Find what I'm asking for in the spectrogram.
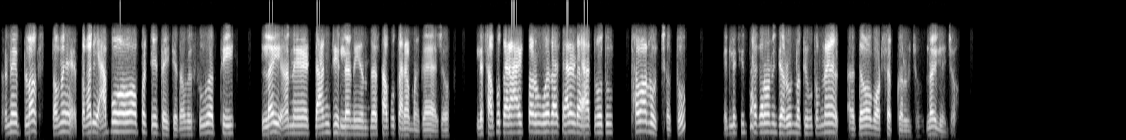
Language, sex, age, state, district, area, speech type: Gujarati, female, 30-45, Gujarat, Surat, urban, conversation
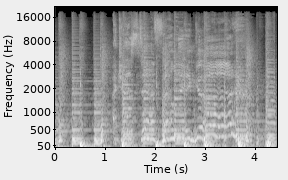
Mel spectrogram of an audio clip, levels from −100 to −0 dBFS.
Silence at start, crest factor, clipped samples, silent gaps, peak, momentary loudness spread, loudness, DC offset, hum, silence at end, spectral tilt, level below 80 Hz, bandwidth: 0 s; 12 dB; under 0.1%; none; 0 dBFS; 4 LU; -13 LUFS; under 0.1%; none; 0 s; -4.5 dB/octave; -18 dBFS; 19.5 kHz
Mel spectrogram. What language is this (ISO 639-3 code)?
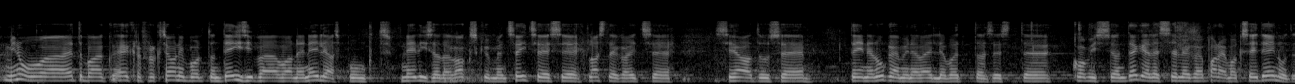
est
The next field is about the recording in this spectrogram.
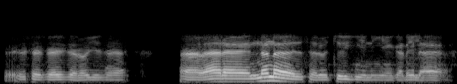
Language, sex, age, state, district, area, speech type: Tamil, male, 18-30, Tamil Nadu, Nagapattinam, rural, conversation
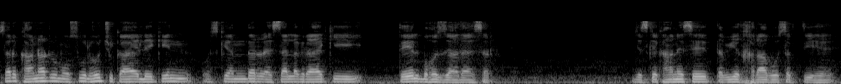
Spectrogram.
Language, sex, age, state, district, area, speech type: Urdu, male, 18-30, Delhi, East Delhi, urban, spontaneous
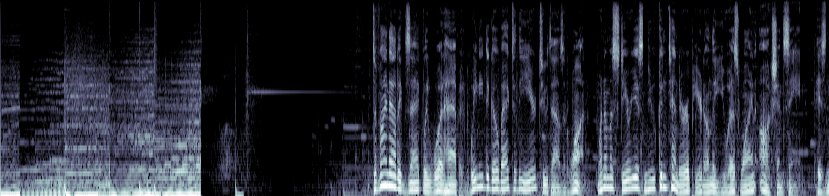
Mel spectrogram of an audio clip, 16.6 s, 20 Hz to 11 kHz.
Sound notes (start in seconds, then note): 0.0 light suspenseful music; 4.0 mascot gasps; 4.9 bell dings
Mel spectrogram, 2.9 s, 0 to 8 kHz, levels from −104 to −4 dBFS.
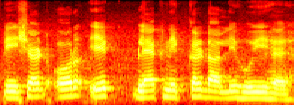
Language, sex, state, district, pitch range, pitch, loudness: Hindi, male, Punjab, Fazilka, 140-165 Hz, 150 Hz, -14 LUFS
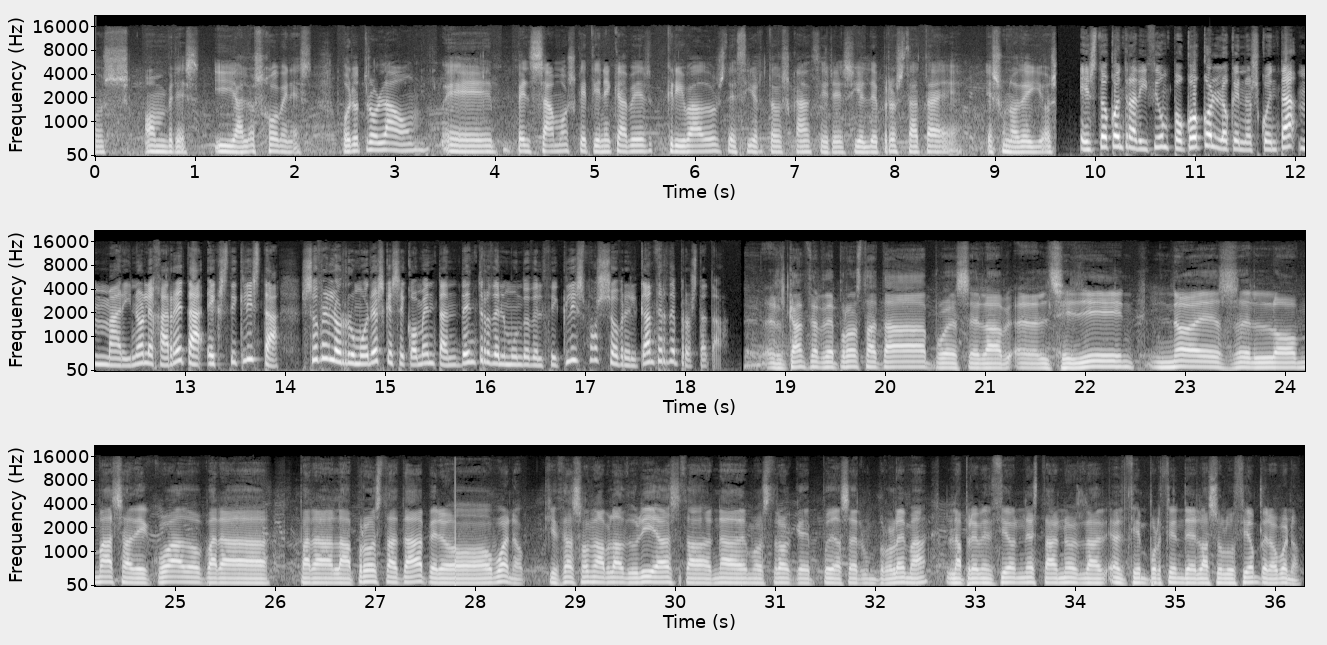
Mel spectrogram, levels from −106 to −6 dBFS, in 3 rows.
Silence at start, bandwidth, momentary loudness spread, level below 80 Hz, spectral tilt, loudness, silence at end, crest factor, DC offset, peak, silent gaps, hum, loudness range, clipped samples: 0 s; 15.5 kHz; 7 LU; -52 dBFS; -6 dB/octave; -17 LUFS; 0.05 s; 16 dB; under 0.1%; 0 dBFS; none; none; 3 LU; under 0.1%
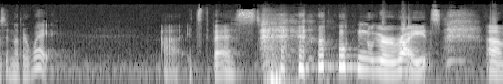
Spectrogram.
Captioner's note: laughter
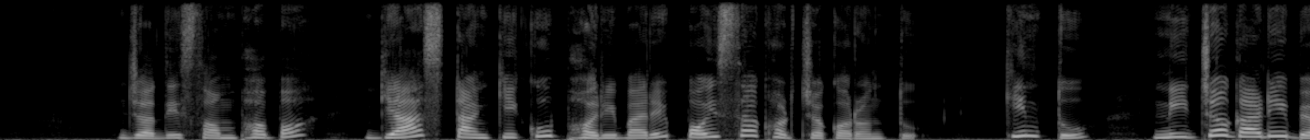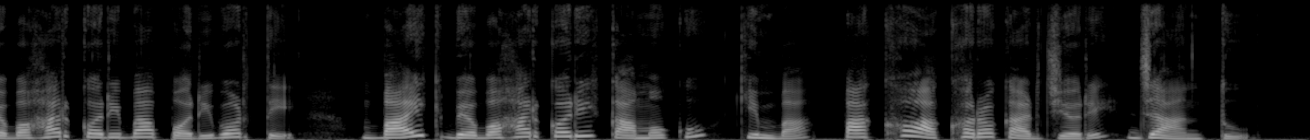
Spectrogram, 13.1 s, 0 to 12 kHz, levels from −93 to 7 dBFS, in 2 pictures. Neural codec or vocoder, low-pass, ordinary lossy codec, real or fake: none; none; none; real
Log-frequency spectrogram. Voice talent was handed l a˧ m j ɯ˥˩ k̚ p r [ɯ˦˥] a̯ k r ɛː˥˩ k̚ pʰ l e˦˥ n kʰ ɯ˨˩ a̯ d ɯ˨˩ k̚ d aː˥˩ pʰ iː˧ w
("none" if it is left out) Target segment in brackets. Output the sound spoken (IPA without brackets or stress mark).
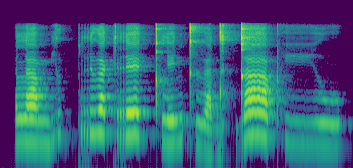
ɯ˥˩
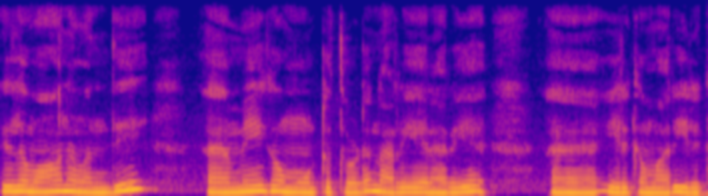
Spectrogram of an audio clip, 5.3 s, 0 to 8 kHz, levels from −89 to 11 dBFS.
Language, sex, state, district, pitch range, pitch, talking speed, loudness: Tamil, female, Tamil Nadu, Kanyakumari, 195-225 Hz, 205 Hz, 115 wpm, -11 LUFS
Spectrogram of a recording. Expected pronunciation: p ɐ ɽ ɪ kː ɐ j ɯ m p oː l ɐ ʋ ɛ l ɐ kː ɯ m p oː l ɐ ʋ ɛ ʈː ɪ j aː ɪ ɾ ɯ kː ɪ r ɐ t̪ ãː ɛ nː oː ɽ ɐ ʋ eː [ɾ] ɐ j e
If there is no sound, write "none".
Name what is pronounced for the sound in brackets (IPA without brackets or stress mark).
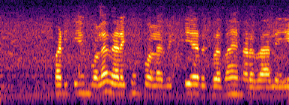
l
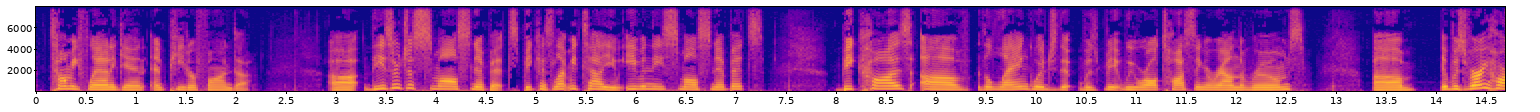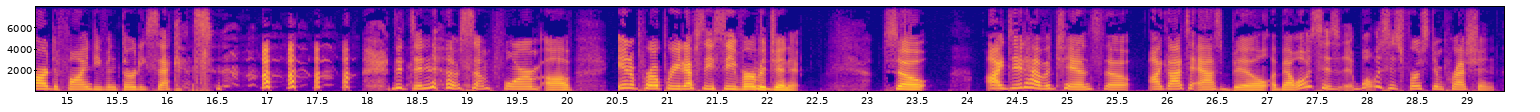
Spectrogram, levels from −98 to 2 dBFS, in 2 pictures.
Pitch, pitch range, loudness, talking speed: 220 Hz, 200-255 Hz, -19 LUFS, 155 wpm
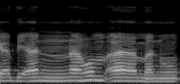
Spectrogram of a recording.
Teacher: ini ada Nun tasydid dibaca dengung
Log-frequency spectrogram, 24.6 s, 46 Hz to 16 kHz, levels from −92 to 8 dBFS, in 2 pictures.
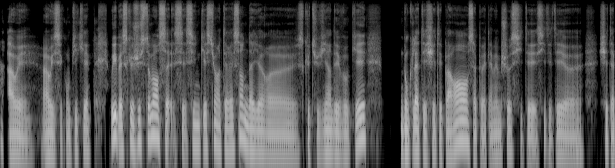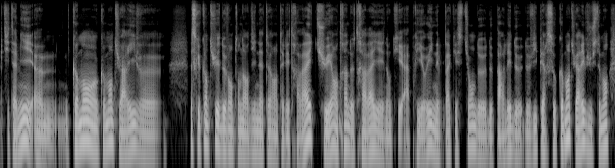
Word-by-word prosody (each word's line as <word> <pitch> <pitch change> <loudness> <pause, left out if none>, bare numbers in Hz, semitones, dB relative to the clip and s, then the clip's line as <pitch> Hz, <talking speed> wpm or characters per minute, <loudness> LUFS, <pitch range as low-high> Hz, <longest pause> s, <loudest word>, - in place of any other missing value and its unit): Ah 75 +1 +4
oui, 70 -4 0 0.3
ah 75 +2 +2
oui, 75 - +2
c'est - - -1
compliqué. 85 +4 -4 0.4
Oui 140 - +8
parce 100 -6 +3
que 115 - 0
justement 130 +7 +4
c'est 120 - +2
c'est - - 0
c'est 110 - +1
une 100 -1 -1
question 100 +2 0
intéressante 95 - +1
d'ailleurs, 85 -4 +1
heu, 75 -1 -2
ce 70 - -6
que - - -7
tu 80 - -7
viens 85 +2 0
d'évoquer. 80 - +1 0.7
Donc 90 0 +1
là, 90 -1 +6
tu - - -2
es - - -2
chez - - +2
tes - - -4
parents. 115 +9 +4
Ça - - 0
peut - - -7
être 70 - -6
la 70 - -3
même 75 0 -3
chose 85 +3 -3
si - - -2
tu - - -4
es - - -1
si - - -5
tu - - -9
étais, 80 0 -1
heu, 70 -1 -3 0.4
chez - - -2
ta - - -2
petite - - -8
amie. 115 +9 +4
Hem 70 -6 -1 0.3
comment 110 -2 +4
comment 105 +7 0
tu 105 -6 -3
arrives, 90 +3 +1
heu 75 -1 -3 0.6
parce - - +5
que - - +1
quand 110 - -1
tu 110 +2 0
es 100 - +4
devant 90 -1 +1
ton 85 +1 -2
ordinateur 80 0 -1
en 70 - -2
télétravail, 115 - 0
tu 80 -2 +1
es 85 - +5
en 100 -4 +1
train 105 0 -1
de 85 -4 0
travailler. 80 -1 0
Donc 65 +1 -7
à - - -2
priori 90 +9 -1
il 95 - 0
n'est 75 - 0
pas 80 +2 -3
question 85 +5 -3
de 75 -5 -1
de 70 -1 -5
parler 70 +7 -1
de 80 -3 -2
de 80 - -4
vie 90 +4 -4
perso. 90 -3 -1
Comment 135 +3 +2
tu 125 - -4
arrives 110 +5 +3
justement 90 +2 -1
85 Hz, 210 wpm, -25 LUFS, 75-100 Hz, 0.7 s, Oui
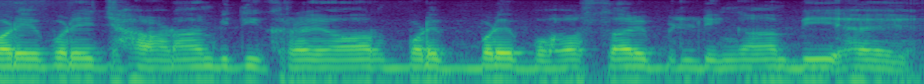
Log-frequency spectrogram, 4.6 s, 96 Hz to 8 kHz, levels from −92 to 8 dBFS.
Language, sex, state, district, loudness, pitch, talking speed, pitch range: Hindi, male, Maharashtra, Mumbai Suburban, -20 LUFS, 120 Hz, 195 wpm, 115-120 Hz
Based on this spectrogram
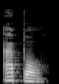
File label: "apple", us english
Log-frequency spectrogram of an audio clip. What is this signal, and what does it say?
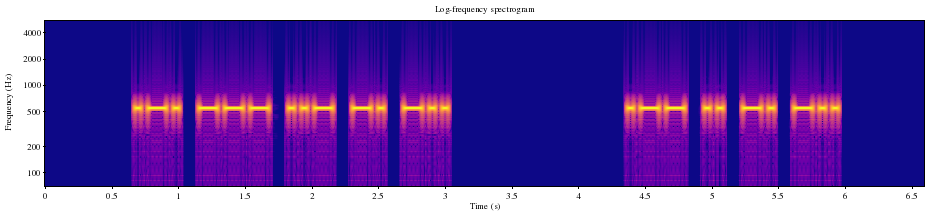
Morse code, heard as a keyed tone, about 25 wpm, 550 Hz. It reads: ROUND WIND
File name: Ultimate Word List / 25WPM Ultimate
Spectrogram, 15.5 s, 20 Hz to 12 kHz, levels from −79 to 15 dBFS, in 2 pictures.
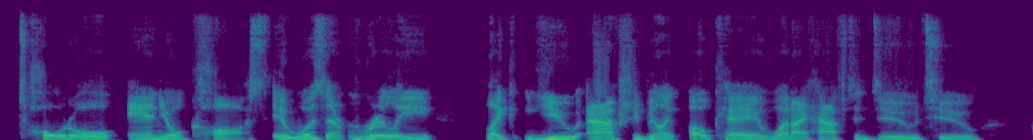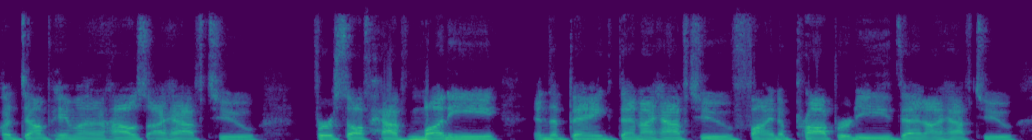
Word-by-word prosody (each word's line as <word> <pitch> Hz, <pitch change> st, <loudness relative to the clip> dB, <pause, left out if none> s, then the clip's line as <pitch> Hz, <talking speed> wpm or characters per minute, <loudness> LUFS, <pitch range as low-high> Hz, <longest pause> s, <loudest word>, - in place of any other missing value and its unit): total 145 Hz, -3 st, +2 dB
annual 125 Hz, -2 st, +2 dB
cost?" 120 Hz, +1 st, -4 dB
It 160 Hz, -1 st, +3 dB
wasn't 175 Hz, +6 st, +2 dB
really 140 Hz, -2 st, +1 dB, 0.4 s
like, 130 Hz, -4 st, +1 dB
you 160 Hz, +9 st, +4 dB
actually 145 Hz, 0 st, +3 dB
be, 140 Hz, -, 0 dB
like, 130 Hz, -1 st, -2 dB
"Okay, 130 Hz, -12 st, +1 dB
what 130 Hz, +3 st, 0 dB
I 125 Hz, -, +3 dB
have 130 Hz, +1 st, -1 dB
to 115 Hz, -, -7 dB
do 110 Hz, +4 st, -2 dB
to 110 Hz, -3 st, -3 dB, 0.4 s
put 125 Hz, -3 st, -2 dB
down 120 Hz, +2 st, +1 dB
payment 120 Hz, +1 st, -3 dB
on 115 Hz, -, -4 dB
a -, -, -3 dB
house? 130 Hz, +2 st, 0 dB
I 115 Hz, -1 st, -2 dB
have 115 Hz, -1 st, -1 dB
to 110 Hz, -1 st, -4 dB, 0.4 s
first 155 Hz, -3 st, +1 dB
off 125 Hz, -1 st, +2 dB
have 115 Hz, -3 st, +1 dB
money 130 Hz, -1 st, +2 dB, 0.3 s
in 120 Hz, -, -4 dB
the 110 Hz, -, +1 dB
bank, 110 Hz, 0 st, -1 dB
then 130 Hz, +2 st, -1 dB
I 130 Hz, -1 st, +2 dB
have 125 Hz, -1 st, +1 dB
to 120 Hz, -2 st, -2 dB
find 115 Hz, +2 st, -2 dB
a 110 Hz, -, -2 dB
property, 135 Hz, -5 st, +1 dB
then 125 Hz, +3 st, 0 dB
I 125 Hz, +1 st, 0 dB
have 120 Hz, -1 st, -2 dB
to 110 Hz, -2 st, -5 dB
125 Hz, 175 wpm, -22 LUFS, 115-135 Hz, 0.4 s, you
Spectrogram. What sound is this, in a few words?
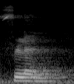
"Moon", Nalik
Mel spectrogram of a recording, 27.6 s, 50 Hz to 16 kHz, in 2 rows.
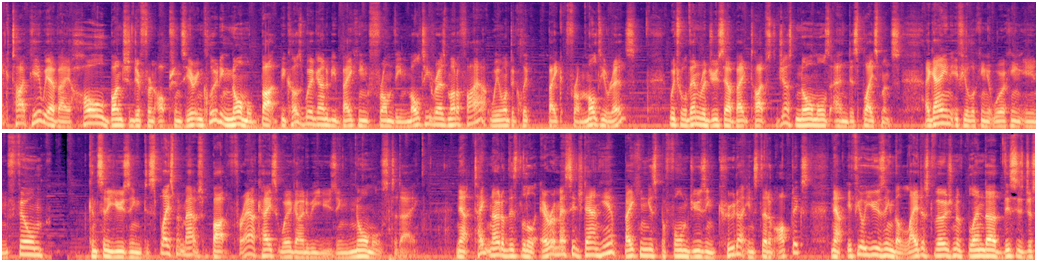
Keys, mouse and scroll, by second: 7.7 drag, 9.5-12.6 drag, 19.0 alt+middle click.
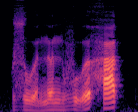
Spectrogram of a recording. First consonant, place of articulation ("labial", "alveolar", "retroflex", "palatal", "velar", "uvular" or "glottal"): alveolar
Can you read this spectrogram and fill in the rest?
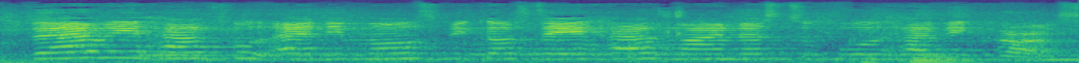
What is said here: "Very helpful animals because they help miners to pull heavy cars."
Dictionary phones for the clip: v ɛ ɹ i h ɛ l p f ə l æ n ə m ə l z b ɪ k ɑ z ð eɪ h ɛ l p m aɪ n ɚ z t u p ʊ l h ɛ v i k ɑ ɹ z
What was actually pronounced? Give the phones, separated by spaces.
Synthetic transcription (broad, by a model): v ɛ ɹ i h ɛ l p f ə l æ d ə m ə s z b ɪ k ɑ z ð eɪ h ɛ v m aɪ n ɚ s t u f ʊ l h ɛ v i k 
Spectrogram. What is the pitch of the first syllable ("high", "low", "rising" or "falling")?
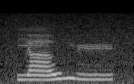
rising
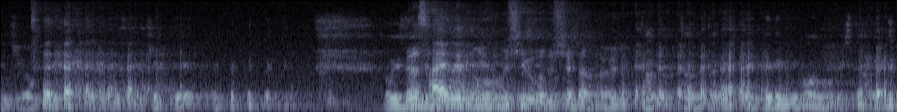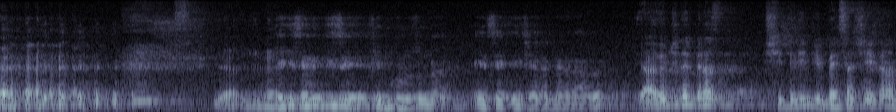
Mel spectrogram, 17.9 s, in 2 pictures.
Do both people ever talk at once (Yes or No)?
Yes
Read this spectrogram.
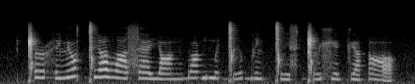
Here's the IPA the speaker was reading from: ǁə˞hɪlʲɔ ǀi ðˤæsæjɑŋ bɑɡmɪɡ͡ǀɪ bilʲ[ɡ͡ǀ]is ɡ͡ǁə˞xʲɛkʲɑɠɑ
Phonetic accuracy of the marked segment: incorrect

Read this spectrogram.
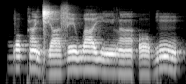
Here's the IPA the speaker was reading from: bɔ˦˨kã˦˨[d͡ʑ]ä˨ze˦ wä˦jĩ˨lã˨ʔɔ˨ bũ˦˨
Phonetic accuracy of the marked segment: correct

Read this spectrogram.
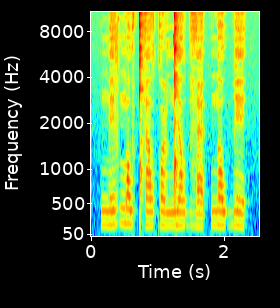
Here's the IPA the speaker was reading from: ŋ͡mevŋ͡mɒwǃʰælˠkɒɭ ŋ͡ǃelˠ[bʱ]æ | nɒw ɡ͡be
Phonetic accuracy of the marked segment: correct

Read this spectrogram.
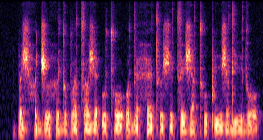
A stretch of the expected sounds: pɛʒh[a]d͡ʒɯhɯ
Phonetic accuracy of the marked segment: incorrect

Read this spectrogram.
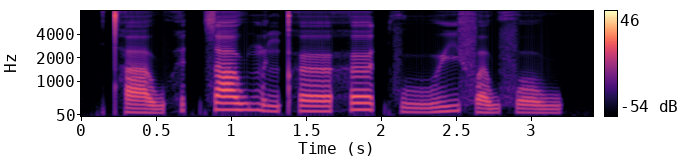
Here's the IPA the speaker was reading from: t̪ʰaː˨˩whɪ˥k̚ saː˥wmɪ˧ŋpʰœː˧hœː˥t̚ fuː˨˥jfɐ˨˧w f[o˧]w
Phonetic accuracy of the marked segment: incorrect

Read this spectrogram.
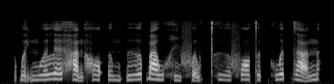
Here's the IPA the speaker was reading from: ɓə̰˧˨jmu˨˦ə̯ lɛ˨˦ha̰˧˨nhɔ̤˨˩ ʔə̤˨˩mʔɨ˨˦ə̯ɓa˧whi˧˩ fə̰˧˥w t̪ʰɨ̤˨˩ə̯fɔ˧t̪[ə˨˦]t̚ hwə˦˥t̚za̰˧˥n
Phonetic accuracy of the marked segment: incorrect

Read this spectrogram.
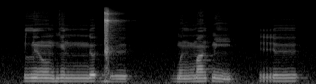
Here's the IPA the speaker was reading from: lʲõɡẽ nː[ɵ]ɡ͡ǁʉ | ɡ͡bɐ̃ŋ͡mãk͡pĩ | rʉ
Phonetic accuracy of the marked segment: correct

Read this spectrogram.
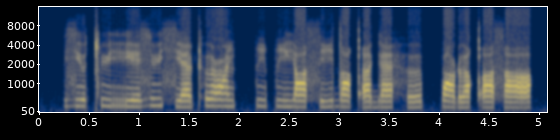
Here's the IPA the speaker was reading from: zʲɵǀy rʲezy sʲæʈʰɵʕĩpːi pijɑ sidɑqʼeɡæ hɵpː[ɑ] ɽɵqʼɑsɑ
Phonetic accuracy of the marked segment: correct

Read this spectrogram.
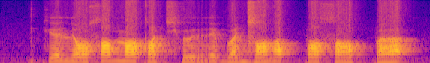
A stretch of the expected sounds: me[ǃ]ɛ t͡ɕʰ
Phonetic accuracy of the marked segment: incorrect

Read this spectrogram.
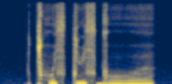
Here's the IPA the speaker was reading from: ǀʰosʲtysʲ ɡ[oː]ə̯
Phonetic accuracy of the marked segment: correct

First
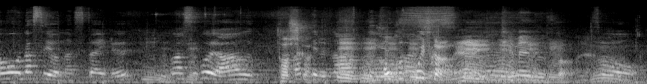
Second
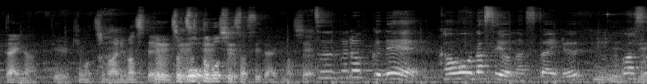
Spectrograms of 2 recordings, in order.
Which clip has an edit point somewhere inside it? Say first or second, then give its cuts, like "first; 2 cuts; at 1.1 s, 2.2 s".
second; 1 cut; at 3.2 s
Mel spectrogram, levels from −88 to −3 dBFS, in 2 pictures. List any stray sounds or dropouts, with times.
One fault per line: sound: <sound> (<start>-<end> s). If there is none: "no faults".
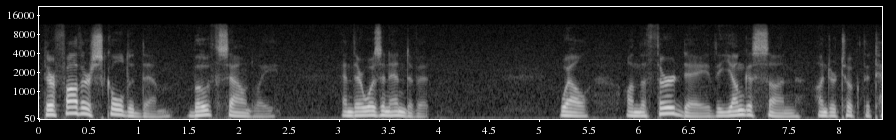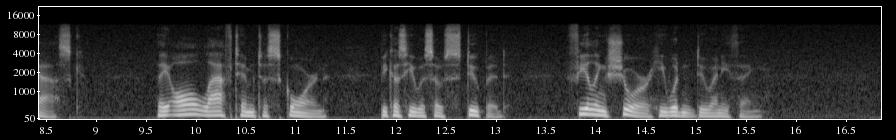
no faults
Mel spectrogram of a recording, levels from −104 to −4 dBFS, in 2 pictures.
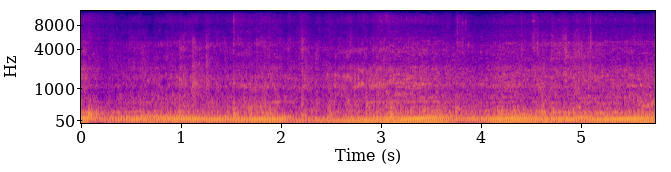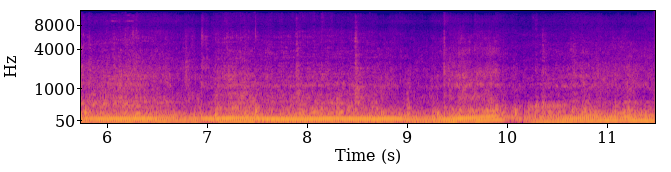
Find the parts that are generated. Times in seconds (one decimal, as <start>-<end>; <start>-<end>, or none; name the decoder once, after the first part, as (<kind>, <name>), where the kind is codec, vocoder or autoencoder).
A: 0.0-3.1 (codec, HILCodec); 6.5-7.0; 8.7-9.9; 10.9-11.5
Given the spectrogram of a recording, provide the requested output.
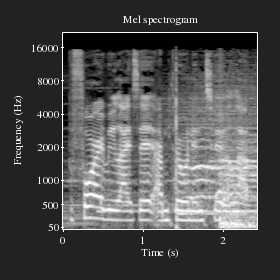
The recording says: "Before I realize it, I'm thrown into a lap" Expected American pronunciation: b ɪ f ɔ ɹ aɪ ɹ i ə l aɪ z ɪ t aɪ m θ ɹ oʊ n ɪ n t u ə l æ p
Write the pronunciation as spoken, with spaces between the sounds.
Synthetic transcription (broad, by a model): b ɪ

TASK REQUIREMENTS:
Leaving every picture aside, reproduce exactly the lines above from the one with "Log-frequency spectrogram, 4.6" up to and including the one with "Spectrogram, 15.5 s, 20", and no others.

SOLUTION:
Log-frequency spectrogram, 4.6 s, 96 Hz to 8 kHz, levels from −92 to 8 dBFS.
Language, sex, state, district, loudness, pitch, talking speed, pitch range: Hindi, male, Maharashtra, Mumbai Suburban, -20 LUFS, 120 Hz, 195 wpm, 115-120 Hz
Based on this spectrogram
File label: "apple", us english
Log-frequency spectrogram of an audio clip. What is this signal, and what does it say?
Morse code, heard as a keyed tone, about 25 wpm, 550 Hz. It reads: ROUND WIND
File name: Ultimate Word List / 25WPM Ultimate
Spectrogram, 15.5 s, 20 Hz to 12 kHz, levels from −79 to 15 dBFS, in 2 pictures.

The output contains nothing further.